When I began working, there wasn’t a manual to read that explained what was expected from you. I learned how to work just through the teachings of my older colleagues. At that time, myself and my younger colleagues learnt how to work through the ‘on-field’ experience, through the support, direction, trial and errors and the teaching of older colleagues. This means that, the experience of my colleagues made them collect and teach us what were, based on their collective opinion and researches, best practices: more suitable ways to document, respectful ways to talk to children, appropriate ways to use the materials and the environment… implicit rules underlying our operation. I never questioned or interrogated myself about it. We were meeting with our pedagogista sometimes, of course, to reflect on our image of the child, on the project, on specific topics, but this was the only way we were taught to work. I’m not even sure, if at the time, I was aware there were other realities in the world.

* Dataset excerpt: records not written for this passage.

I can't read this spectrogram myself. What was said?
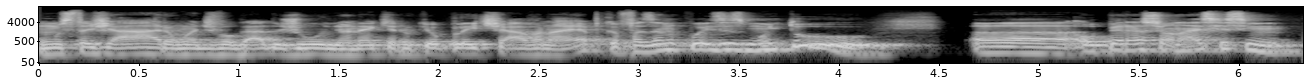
um estagiário, um advogado júnior, né? Que era o que eu pleiteava na época, fazendo coisas muito uh, operacionais que, assim,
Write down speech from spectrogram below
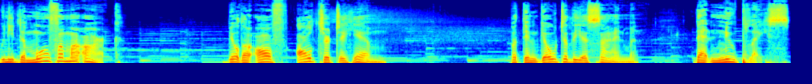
We need to move from our ark build an off altar to him, but then go to the assignment, that new place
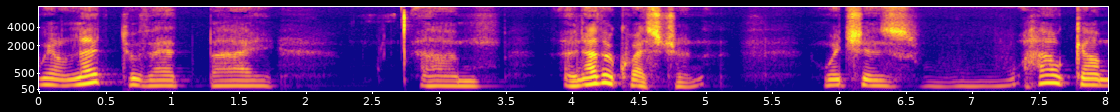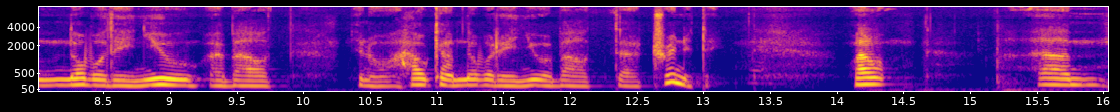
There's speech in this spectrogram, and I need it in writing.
we are led to that by um, another question, which is how come nobody knew about you know how come nobody knew about uh, Trinity? Well. Um,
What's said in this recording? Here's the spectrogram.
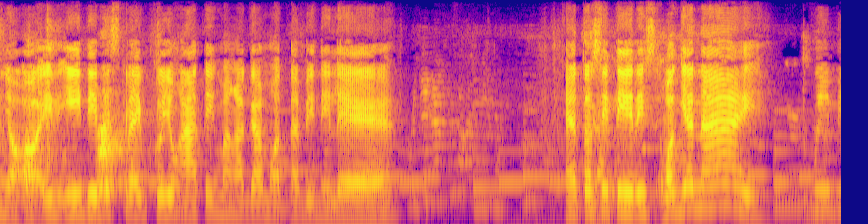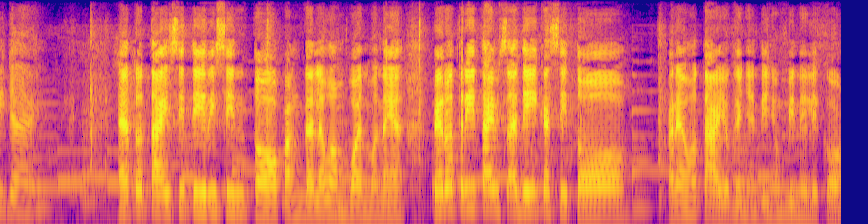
nyo. O, i- i-describe ko yung ating mga gamot na binili. Eto si Tiris. Wag yan, Nay. Huwag mo ibigay. Eto tayo si Tirisin to. Pang dalawang buwan mo na yan. Pero three times a day kasi to. Pareho tayo. Ganyan din yung binili ko.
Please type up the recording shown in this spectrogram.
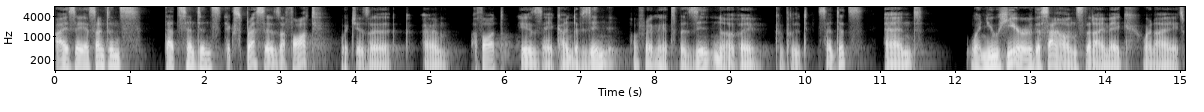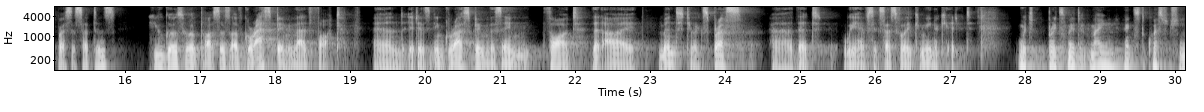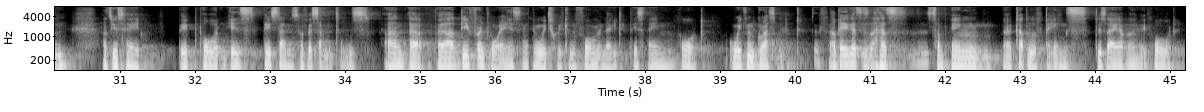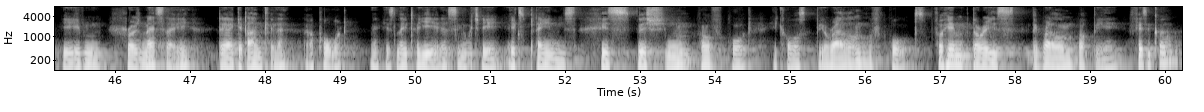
I say a sentence, that sentence expresses a thought, which is a, um, a thought is a kind of Sinn for Frege. It's the Sinn of a complete sentence. And when you hear the sounds that I make when I express a sentence, you go through a process of grasping that thought. And it is in grasping the same thought that I meant to express uh, that we have successfully communicated. Which brings me to my next question. As you say, the port is the sense of a sentence, and uh, there are different ways in, which we can formulate the same thought. We can grasp it. Fabrikas has something, a couple of things to say about the port. He even wrote an essay, Der Gedanke, a port, in his later years, in which he explains his vision of what he calls the realm of thoughts. For him, there is the realm of the physical,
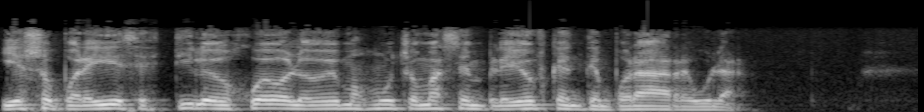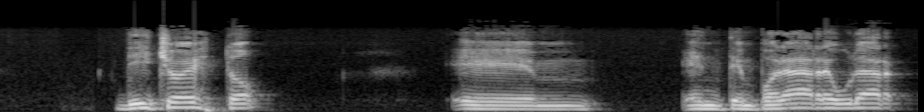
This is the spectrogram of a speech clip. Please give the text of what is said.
y eso por ahí, ese estilo de juego lo vemos mucho más en playoff que en temporada regular. Dicho esto, eh, en temporada regular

When I moved abroad I discovered that around the world, there were several Reggio Inspired Schools – more than I ever thought there would be. I went to work for one Reggio Inspired School in Vietnam and I realized how many different ways to work there were. I understood I had to recall all my experiences as an educator in order to revisit my practice and as well the theory behind that. What did I have to keep? What did I have to change in order to make room to welcome the new?

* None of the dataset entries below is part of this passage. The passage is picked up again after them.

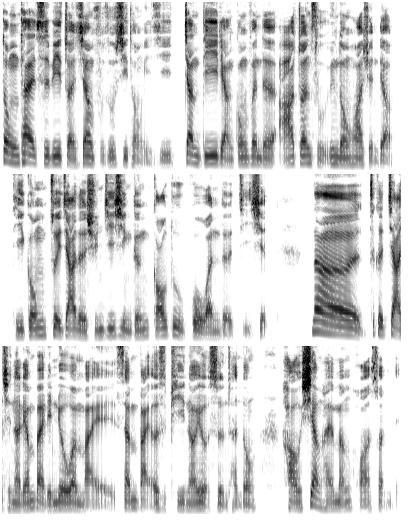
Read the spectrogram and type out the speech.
动态齿比转向辅助系统，以及降低两公分的 R 专属运动化悬吊，提供最佳的循迹性跟高度过弯的极限。那这个价钱呢，两百零六万买三百二十匹，然后又有四轮传动，好像还蛮划算的。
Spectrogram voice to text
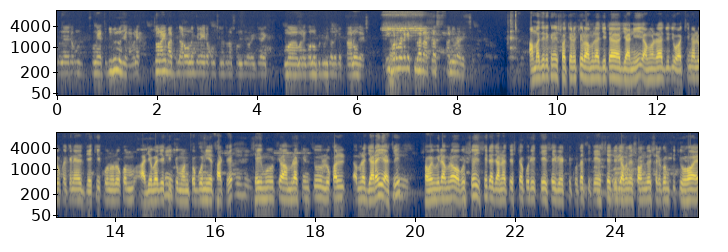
মানে এরকম শোনা যাচ্ছে বিভিন্ন জায়গায়। মানে জনাই বাদ দিন আরও অনেক জায়গায় এরকম ছেলে ধরা সন্দেহ অনেক জায়গায় মানে গণপিটুনিতে অনেকে প্রাণও গেছে। এই ঘটনাটাকে কীভাবে আপনার স্থানীয়রা দেখছে আমাদের এখানে সচরাচর আমরা যেটা জানি আমরা যদি অচেনা লোক এখানে দেখি কোনো রকম আজে বাজে কিছু মন্তব্য নিয়ে থাকে সেই মুহূর্তে আমরা কিন্তু লোকাল আমরা যারাই আছি সবাই মিলে আমরা অবশ্যই সেটা জানার চেষ্টা করি কে সেই ব্যক্তি কোথা থেকে এসছে যদি আমাদের সন্দেহ সেরকম কিছু হয়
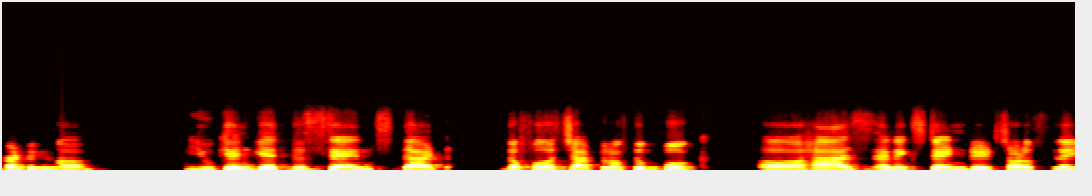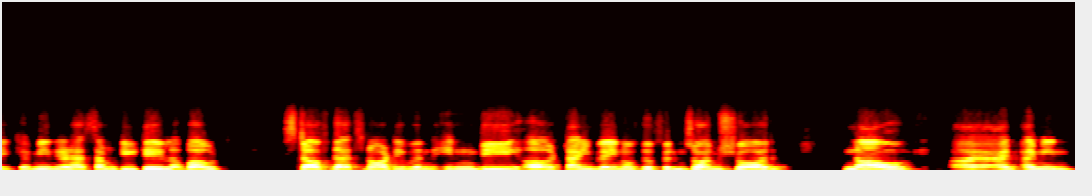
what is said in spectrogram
continue. Um, you can get the sense that the first chapter of the book uh, has an extended sort of like I mean, it has some detail about stuff that's not even in the uh, timeline of the film. So I'm sure now I, I mean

At first, with the nostalgic feeling of home, I thought everything had to be rebuilt in order to mirror my previous experience in Italy. I slowly realized, again and through amazing and patient colleagues, that we could, instead of rebuilding, rather focus on integrating several points of view that would reflect both the culture of the territory and the culture of the children, families and the culture of the international team of educators, who worked in the school.
I started to study, I started to travel, visit and work in different schools, places and countries, to understand the meaning of ‘culture’ and how being Reggio Inspired can actually make room for the specific culture of the territory of where the school is situated.
I went back to study Reggio Philosophy, revisited my experience in Bassa Reggiana Schools, and learned to define the elements that define ‘culture’.
I realized that culture is both the culture of the country and its heritage, but also a subculture of the territory or the area. When we talk about schools, we talk about the culture of the school, its history, its identity as defined by the people that walked through it, and the cultural diversity of the inhabitants of the school comprised of children, their families, and the educators.
From different parts around the world, more places are asking us to recall the cultural heritage of the territory.
In a world that through the use of technological support is becoming more and more globalized, we are losing the beauty of cultural roots. There are no new surprising wonders when we travel, fewer cultural shocks.
I believe that place-based Education intertwined with Reggio Foundations can represent an answer.
A unique curriculum can be implemented in each specific context, able to merge Reggio’s elements with our identity and culture. In this way, in my opinion, Reggio Foundations can create a structure within to operate, while our culture can define our specific identity.
So when we say that there isn’t a guide on how to work in a Reggio Inspired way, I think that we mean that there are no written instructions, but there are specific values and frames of meaning from which are descending specific best practices with what we can operate.
And you? How do you make your culture visible in your school’s environment and practices?